Through this work, Louisa has become known as a vocal critic of gender discrimination at institutional, community, and individual levels. She even publicly criticised President Muhammadu Buhari for making remarks that his wife belonged at bedroom and kitchen.
Louisa says her outspokenness has come at a personal cost, making her the target of digital hacking campaigns and accusations of disrespecting her culture. At one point she was summoned by a council of male elders to defend herself in relation to a research project about female ancestors.

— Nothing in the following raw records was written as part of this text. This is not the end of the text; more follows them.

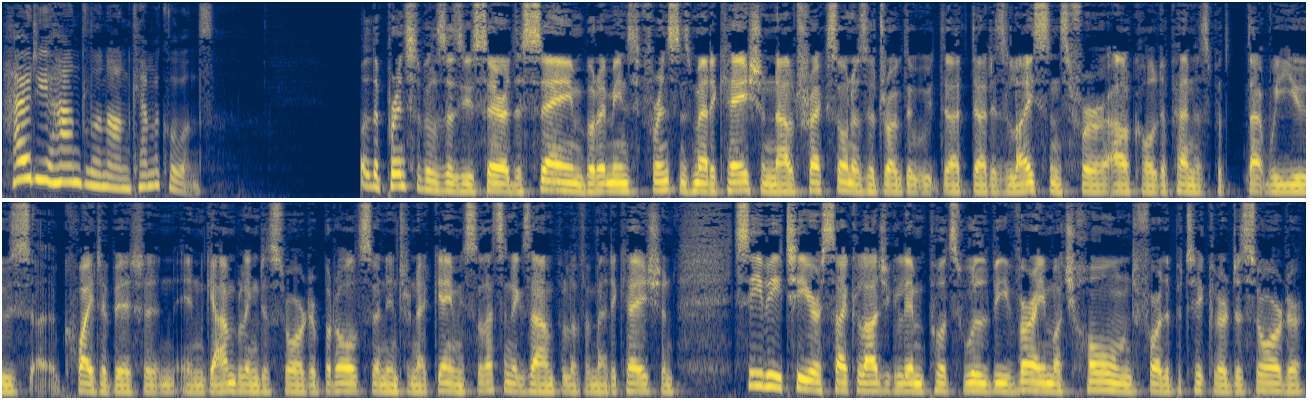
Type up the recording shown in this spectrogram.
How do you handle the non chemical ones? Well, the principles, as you say, are the same. But I mean, for instance, medication, naltrexone is a drug that, we, that, that is licensed for alcohol dependence, but that we use uh, quite a bit in, in gambling disorder, but also in internet gaming. So that's an example of a medication. CBT or psychological inputs will be very much honed for the particular disorder.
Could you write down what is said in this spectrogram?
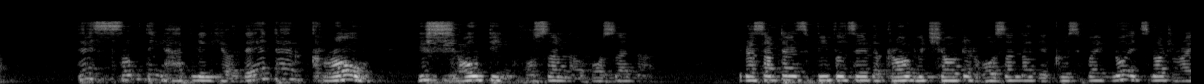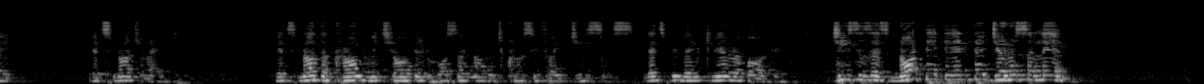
There is something happening here. The entire crowd is shouting, Hosanna, Hosanna. You know, sometimes people say the crowd which shouted Hosanna, they crucified. No, it's not right. It's not right. It's not the crowd which shouted Hosanna which crucified Jesus. Let's be very clear about it. Jesus has not yet entered Jerusalem.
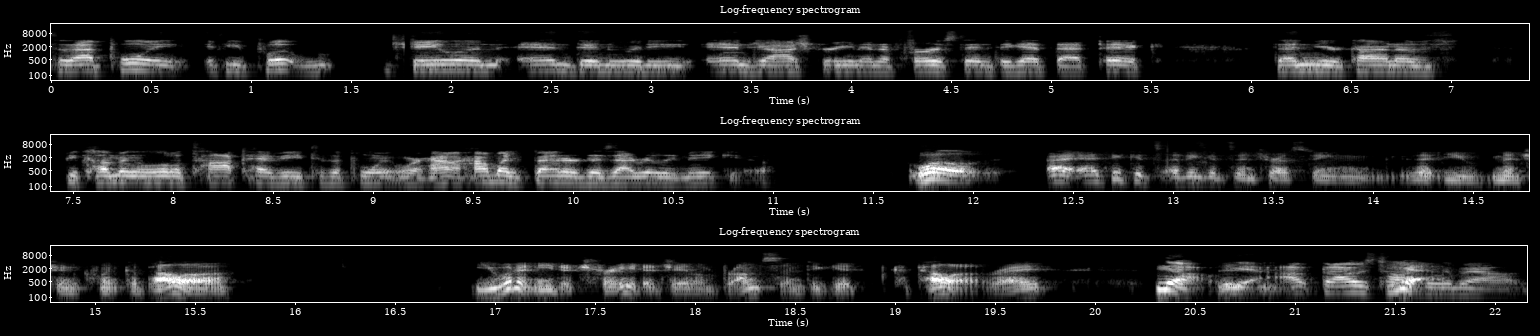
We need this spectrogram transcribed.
to that point, if you put Jalen and Dinwiddie and Josh Green in a first in to get that pick, then you're kind of becoming a little top heavy to the point where how, how much better does that really make you? Well, I, I think it's I think it's interesting that you mentioned Clint Capela. You wouldn't need to trade a Jalen Brunson to get Capela, right? No, yeah, but I was talking yeah. about.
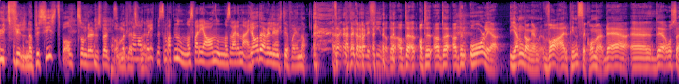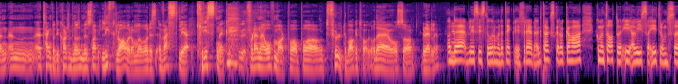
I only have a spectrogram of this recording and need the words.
utfyllende og presist på alt som dere spør på. Du få en algoritme som at noen må svare ja, og noen må svare nei. Ja, det er veldig viktig å få inn. da. Jeg tenker, jeg tenker det er veldig fint at, at, at, at den årlige gjengangeren 'hva er pinse?' kommer, det er, eh, det er også en, en, et tegn på at de kanskje begynner å snakke litt lavere om vår vestlige kristne kultur. For den er åpenbart på, på full tilbaketog, og det er jo også gledelig. Og det blir siste ord, men det tar vi i fredag. Takk skal dere ha, kommentator i avisa i Tromsø,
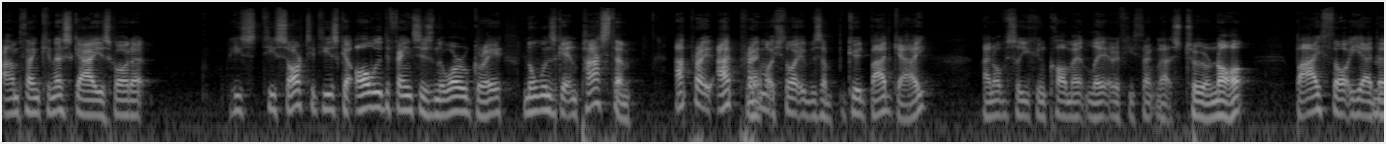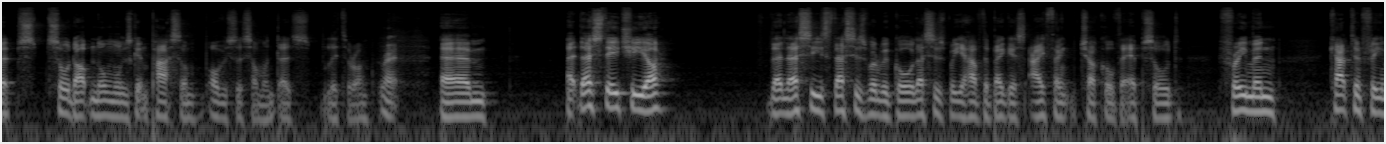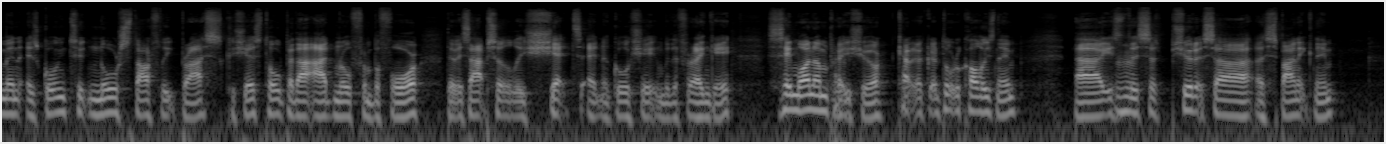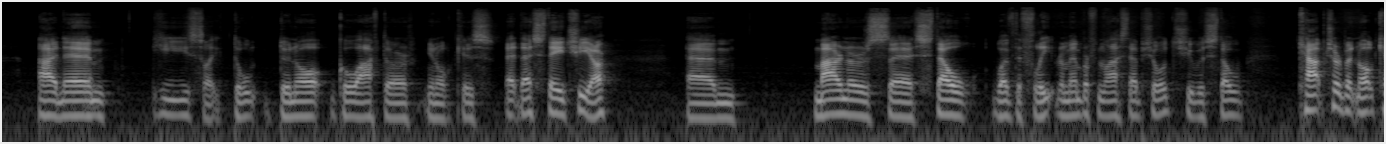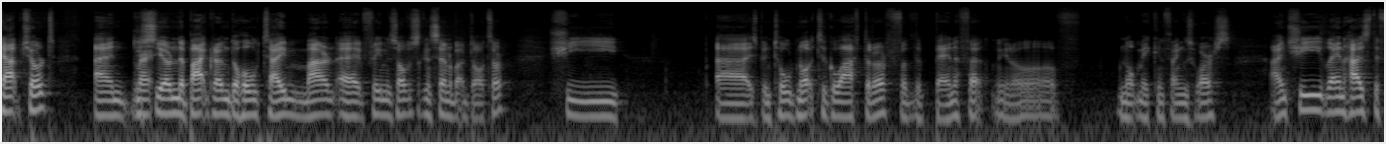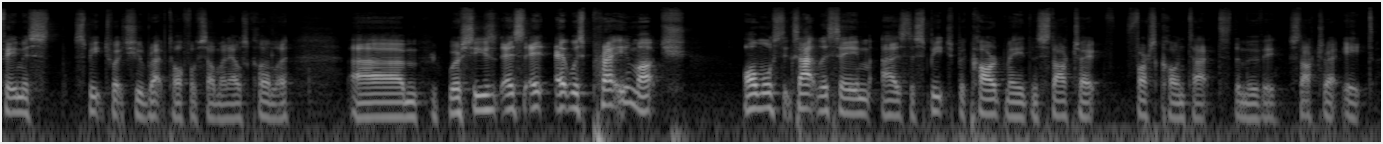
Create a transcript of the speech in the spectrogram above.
I'm thinking this guy has got it. He's he's sorted. He's got all the defenses in the world. Great. No one's getting past him. I pretty I pretty Right. much thought he was a good bad guy, and obviously you can comment later if you think that's true or not. But I thought he had it sewed up. No one was getting past him. Obviously, someone does later on. Right. Um, at this stage here, then this is this is where we go. This is where you have the biggest, I think, chuckle of the episode. Freeman, Captain Freeman, is going to ignore Starfleet brass because she is told by that admiral from before that it was absolutely shit at negotiating with the Ferengi. It's the same one, I'm pretty sure. Can't, I don't recall his name. Uh, it's, this, I'm sure it's a, a Hispanic name, and um, he's like, "Don't, do not go after," you know, because at this stage here, um, Mariner's uh, still with the fleet. Remember from the last episode, she was still captured but not captured, and you Right. see her in the background the whole time. Mar- uh, Freeman's obviously concerned about her daughter. She uh, has been told not to go after her for the benefit, you know, of not making things worse. And she then has the famous speech which she ripped off of someone else, clearly, um, where she's it, it was pretty much almost exactly the same as the speech Picard made in Star Trek First Contact, the movie, Star Trek 8.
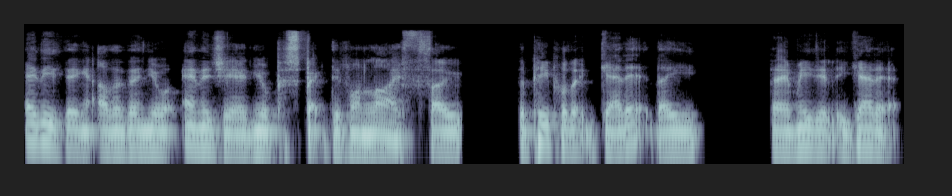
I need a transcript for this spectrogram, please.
anything other than your energy and your perspective on life. So the people that get it, they, they immediately get it.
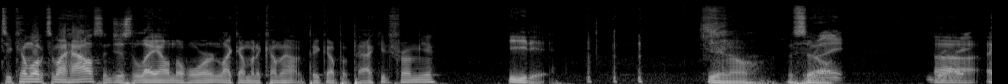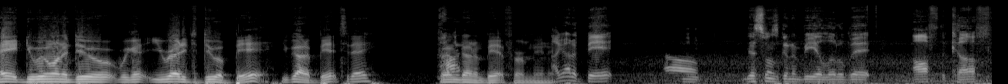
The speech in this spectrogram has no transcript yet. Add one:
to come up to my house and just lay on the horn like I'm going to come out and pick up a package from you, eat it. you know. So, Right. Uh, hey, do we want to do? We got you ready to do a bit? You got a bit today? We haven't done a bit for a minute. I got a bit. Um, this one's gonna be a little bit off the cuff.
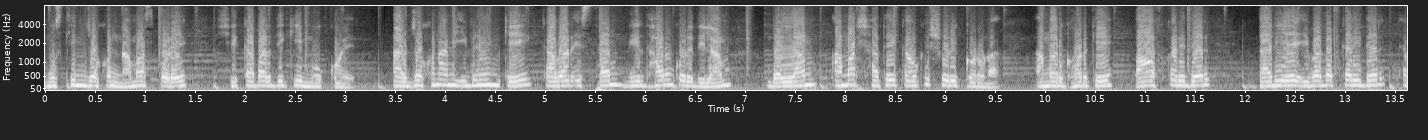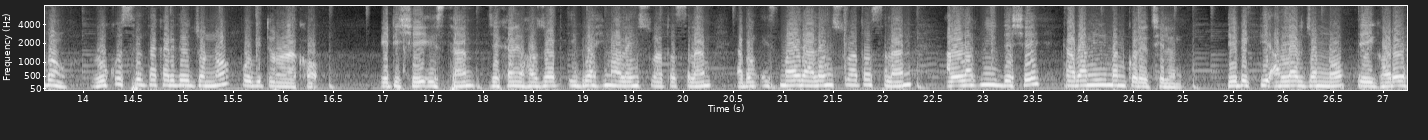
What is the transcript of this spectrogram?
মুসলিম যখন নামাজ পড়ে, সে কাবার দিকেই মুখ করে। আর যখন আমি ইব্রাহিমকে কাবার স্থান নির্ধারণ করে দিলাম, বললাম, আমার সাথে কাউকে শরিক করো না। আমার ঘরকে তাওয়াফকারীদের, দাঁড়িয়ে ইবাদতকারীদের এবং রুকু সেজদাকারীদের জন্য পবিত্র রাখো। এটি সেই স্থান যেখানে হজরত ইব্রাহিম আলহিসাল্লাম এবং ইসমাইল আলহিসাল্লাম আল্লাহর নির্দেশে কাবা নির্মাণ করেছিলেন। যে ব্যক্তি আল্লাহর জন্য এই ঘরে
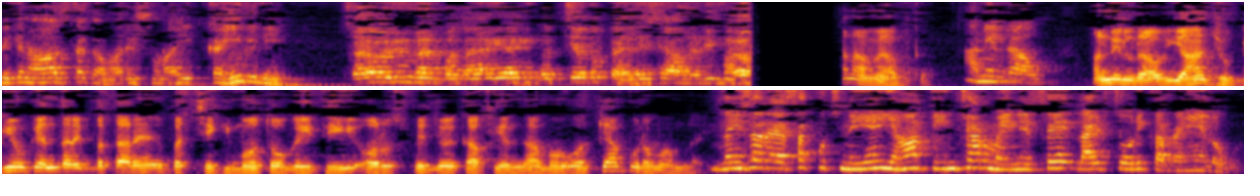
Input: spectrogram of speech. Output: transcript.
लेकिन आज तक हमारी सुनाई कहीं भी नहीं। सर अभी बताया गया कि बच्चे तो पहले से ऑलरेडी मरा क्या नाम है आपका? अनिल राव अनिल राव, यहाँ झुग्गियों के अंदर एक बता रहे हैं, बच्चे की मौत हो गई थी और उस पर जो है काफ़ी हंगामा हुआ। क्या पूरा मामला है? नहीं सर, ऐसा कुछ नहीं है। यहाँ तीन चार महीने से लाइट चोरी कर रहे हैं लोग।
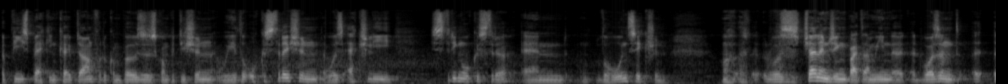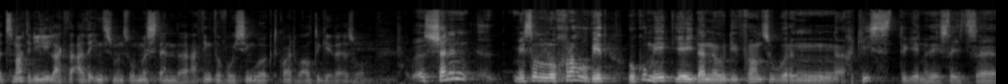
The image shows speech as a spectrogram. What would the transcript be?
a piece back in Cape Town for the composers competition where the orchestration was actually string orchestra and the horn section. It was challenging, but I mean, it, it wasn't. It's not really like the other instruments were missed, and uh, I think the voicing worked quite well together as well. Uh, Shannon, mense sal nog graag wil weet hoekom het jy dan nou die Franse horing gekies toe jy nou destyds uh,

“Being a human rights activist here is nothing to be proud of. The government does not value you. Even your parents begin to doubt whether you are doing the right thing. People see you as crazy, as a misfit, that you are out of place somehow or something is wrong with you. There is no money in the job.”
In 2018, Louisa was invited to spend three months in the Dutch city of Groningen as a guest of Justice and Peace’s Shelter City initiative. Here she was able to have a break, learn new skills, expand her international network and even secure a publisher for her upcoming book Surviving Domestic Violence and Related Laws on Protection in Nigeria.
Upon returning to Nigeria, Louisa is taking time out from her NGO work to complete a project for the Edo State Government with support from the World Bank to improve livelihoods of women in rural and semi urban communities.
Her future ambitions are to complete a PhD and to set up women’s shelters.
“I want women to have safe places to flee to and have support groups all over. Once you have escaped domestic violence it is not enough, you need to heal. You need to know how to cope and not to make the same mistakes. So that’s my dream, if I can give back to women in those groups then I’m fulfilled.
Louisa believes that collaboration and collective organising hold the key to overcoming Nigeria’s obstacles to gender justice.
“Women’s groups are coming together to challenge the status quo. We are no longer working in silos. The voice of one woman may get drowned, but the voices of several cannot be. Together we are heard.”
This story was made possible with the kind support of the Nationale Postcode Loterij and its participants.